I think it’s pretty unlikely that Smith ever has a season as good as he did in 2011-12, but I also don’t expect him to be as bad as he was last season again. Both seasons, good and bad, are well off his career average, so it’s safe to assume that he’s going be closer to the goalie he was in the 2013-14 season, in which he had a 0.915 save percentage and 2.22 goals saved above average. If that’s the case, he still won’t be worth his contract, but it won’t look quite so terrible as it did during last year’s disaster season. Regardless, Smith’s deal is pretty easily the worst one on the Coyotes. Thankfully they’re nowhere near being competitive right now, so the deal doesn’t hurt their short term cap situation. Let’s be honest, Mike Smith’s contract isn’t going to get in the way of the Coyotes signing any key players to new contracts. For those who might be worried, it’s going to be coming off the books in 2020 when Oliver Ekman-Larsson is set to become a UFA, which is also one year after Strome, Perlini, Domi, Dvorak, and Duclair’s rookie deals come to an end. 

CONCLUSION 

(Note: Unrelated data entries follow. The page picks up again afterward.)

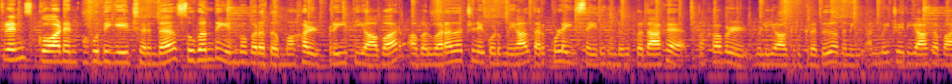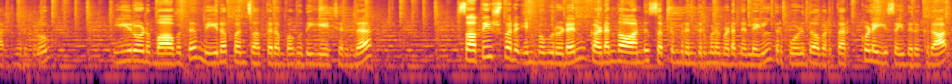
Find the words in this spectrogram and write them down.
பிரெண்ட்ஸ் கார்டன் பகுதியைச் சேர்ந்த சுகந்தி என்பவரது மகள் பிரீத்தி ஆவார். அவர் வரதட்சணை கொடுமையால் தற்கொலை செய்து கொண்டிருப்பதாக தகவல் வெளியாகியிருக்கிறது. அதனை அண்மை செய்தியாக பார்த்து வருகிறோம். ஈரோடு மாவட்டம் வீரப்பன் சத்திரம் பகுதியைச் சேர்ந்த சதீஸ்வர் என்பவருடன் கடந்த ஆண்டு செப்டம்பரில் திருமணம் நடந்த நிலையில் தற்பொழுது அவர் தற்கொலை செய்திருக்கிறார்.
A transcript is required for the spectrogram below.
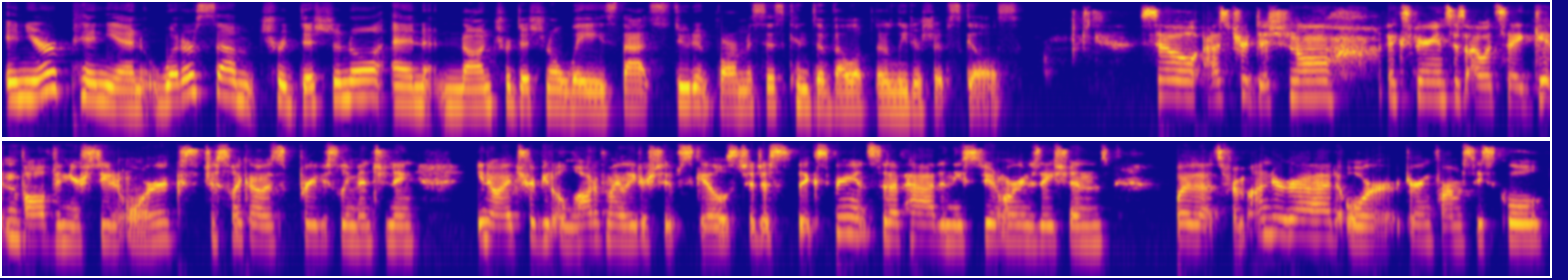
In your opinion, what are some traditional and non traditional ways that student pharmacists can develop their leadership skills? So, as traditional experiences, I would say get involved in your student orgs. Just like I was previously mentioning, you know, I attribute a lot of my leadership skills to just the experience that I've had in these student organizations, whether that's from undergrad or during pharmacy school.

Like I said, it’s difficult to gauge rebuilding teams because they’re exactly that. We don’t know which prospects are going to pan out, which veterans are going to stick around, and even though they’re taking the course most likely to result in long term success, there’s no guarantees that’s going to happen. The Coyotes were really bad last season and it’s reasonable to assume they’re going to be really bad again this season. They have enough veteran bodies that they aren’t going to have to throw any rookies who aren’t ready into the fire. They’re also in a situation, with virtually no players signed to long term deals, that they can be active as sellers at the deadline if they feel it’ll help their long term situation. 


The future in Arizona is very unpredictable for multiple reasons, but I think the Coyotes have put themselves in a nice position to finally build an interesting team in the desert. 

PREVIOUSLY IN THIS SERIES:

Eyes on the Dollar: Anaheim Ducks